I find it remarkable that Andrйs Solimano (Chapter 3), who has been with the World Bank for ten years, endorses the critical view of Woo, Sachs and McCord about the Washington Consensus. This shows that another clichй, i.e. that the World Bank and IMF are monolithic institutions that do not allow diversity of opinion, is wrong. Solimano not only agrees that in its original formulation, the Washington Consensus ignored the importance of institutions, politics and social conflict, but
also endorses a fundamental point of Woo et al.: governance is not an exogenous variable that explains economic performance. “On the contrary,” says Solimano, “the quality of governance in itself is a result of the development level of a country.1 In this line, the traditionally assumed causality from governance to development must be changed for a causality that goes from development to governance.”
Indeed, one of the central arguments of Woo, Sachs and McCord is that good governance does not depend so much on the idiosyncrasy of a people but on the availability of sufficient government resources to pay reasonable salaries to well-talented professionals. But there is more. Not only is there a need for money to pay the salaries of good professionals, there is also a need for freedom of design and implementation of African development policies. Here we see another constraint to good policymaking in sub-Saharan Africa: the policy conditionality imposed on African policymakers by Western donor countries and international institutions
such as the IMF and World Bank. Even though the IMF and World Bank and the donor countries assert that they do not interfere in Africa’s policymaking, or only do so with good intentions, the reality is that they do interfere – and not always with good (say, altruistic) intentions. Therefore, it is not surprising that well-informed observers like Matthew Martin (Chapter 17) advocate ending this practice of limiting the room and freedom for policymaking in African countries.
“In terms of economic policy,” says Martin, “the major constraint for most African countries is excessive conditionality. … Another major problem is that restrictive macroeconomic frameworks set by the IMF still provide insufficient ‘fiscal space’ to absorb aid in sufficient amounts to reach the Millennium Development Goals.”
Constraints to achieving development in Africa is a recurrent theme throughout this book. The contributing authors recognise that these constraints are both of a domestic and an international nature. When I invited them to prepare papers for a conference to be held in South Africa, I asked them to emphasise the international constraints. In no way does this mean that I, or the contributing authors, think that domestic constraints are less important. They are just as important, as

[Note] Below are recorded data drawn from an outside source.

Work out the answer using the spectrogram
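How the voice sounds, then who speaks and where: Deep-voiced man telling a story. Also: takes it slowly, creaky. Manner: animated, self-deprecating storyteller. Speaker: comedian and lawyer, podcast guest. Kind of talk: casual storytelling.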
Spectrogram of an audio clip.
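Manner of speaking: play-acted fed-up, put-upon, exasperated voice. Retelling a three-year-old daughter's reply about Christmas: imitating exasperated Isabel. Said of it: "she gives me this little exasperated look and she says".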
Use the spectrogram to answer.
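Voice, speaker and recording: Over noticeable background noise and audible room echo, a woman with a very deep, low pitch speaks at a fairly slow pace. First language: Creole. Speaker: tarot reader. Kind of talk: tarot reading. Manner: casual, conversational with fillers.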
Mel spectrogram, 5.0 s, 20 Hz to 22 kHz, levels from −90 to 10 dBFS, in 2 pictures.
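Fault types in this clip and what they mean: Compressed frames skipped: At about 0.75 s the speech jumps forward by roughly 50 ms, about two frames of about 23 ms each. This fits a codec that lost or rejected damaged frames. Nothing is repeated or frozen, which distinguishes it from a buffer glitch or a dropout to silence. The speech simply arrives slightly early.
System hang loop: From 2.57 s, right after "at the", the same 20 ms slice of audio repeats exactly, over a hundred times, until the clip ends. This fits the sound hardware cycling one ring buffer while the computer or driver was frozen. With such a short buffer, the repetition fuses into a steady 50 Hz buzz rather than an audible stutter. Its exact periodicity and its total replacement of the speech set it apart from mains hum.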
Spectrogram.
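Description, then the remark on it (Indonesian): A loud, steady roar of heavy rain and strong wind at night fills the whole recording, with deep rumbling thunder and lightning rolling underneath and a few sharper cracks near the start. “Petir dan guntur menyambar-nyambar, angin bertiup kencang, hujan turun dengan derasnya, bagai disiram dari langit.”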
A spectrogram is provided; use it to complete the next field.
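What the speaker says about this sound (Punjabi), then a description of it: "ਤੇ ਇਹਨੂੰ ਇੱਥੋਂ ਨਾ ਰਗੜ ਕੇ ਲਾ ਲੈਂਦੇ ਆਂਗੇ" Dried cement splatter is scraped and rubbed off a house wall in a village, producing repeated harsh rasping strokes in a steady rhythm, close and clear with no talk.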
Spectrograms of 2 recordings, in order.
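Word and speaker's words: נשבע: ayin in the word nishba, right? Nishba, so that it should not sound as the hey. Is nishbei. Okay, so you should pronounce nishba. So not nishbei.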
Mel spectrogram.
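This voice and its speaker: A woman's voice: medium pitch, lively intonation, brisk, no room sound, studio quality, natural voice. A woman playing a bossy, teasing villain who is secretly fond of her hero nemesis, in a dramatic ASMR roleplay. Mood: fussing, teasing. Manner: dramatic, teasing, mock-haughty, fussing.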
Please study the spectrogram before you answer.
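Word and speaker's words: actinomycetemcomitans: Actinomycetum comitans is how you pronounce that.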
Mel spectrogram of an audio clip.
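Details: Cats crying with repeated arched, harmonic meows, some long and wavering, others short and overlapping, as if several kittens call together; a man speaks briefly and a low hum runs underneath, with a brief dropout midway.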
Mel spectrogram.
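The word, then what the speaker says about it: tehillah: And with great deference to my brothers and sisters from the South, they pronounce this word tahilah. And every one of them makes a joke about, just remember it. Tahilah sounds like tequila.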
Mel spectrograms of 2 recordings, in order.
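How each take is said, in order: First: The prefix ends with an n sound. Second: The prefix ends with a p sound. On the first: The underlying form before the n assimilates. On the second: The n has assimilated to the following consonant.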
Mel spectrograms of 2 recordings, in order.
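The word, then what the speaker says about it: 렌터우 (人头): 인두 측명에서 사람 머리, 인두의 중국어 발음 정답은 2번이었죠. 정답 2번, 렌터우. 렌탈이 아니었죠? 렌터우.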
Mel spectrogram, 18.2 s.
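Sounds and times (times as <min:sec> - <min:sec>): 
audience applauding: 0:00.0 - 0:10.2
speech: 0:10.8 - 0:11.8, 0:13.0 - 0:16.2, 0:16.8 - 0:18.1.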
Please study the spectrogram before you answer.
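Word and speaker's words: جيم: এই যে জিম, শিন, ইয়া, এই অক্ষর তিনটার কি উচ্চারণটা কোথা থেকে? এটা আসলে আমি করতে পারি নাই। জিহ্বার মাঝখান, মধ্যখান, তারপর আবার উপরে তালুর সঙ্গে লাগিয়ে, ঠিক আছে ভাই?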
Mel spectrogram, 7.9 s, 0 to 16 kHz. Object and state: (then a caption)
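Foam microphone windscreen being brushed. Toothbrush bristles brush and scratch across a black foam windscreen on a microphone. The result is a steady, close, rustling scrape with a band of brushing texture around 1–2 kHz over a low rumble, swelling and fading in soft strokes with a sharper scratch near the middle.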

public and private authorities as well as civil society in African countries recognise. The main reason I invited the authors to focus on the international constraints is that policymakers all over the world have agreed to engage in enhanced support for Africa to try and help Africa overcome its “poverty trap”.

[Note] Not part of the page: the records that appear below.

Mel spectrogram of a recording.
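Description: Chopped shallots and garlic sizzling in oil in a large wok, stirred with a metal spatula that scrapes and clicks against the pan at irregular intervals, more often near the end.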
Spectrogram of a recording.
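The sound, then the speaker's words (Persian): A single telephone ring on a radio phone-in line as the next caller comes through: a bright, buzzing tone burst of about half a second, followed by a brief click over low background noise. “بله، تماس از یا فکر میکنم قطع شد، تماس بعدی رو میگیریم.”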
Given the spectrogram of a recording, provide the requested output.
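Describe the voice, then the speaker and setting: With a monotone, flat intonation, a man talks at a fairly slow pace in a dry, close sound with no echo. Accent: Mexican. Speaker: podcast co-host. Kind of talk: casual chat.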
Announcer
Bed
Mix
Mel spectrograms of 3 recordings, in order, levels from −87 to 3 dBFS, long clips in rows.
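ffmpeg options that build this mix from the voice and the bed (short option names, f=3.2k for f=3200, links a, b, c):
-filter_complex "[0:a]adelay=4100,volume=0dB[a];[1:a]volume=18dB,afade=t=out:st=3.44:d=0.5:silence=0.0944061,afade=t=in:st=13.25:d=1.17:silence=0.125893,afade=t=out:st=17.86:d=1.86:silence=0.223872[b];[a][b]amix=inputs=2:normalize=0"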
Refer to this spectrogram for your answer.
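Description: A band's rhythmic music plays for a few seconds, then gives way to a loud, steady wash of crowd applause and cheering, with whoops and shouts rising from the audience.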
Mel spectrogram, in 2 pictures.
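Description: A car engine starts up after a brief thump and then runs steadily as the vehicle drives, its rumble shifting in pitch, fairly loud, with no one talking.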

However, the reverse need not be true. In my view, a high level of development is not a guarantee for a high level of governance.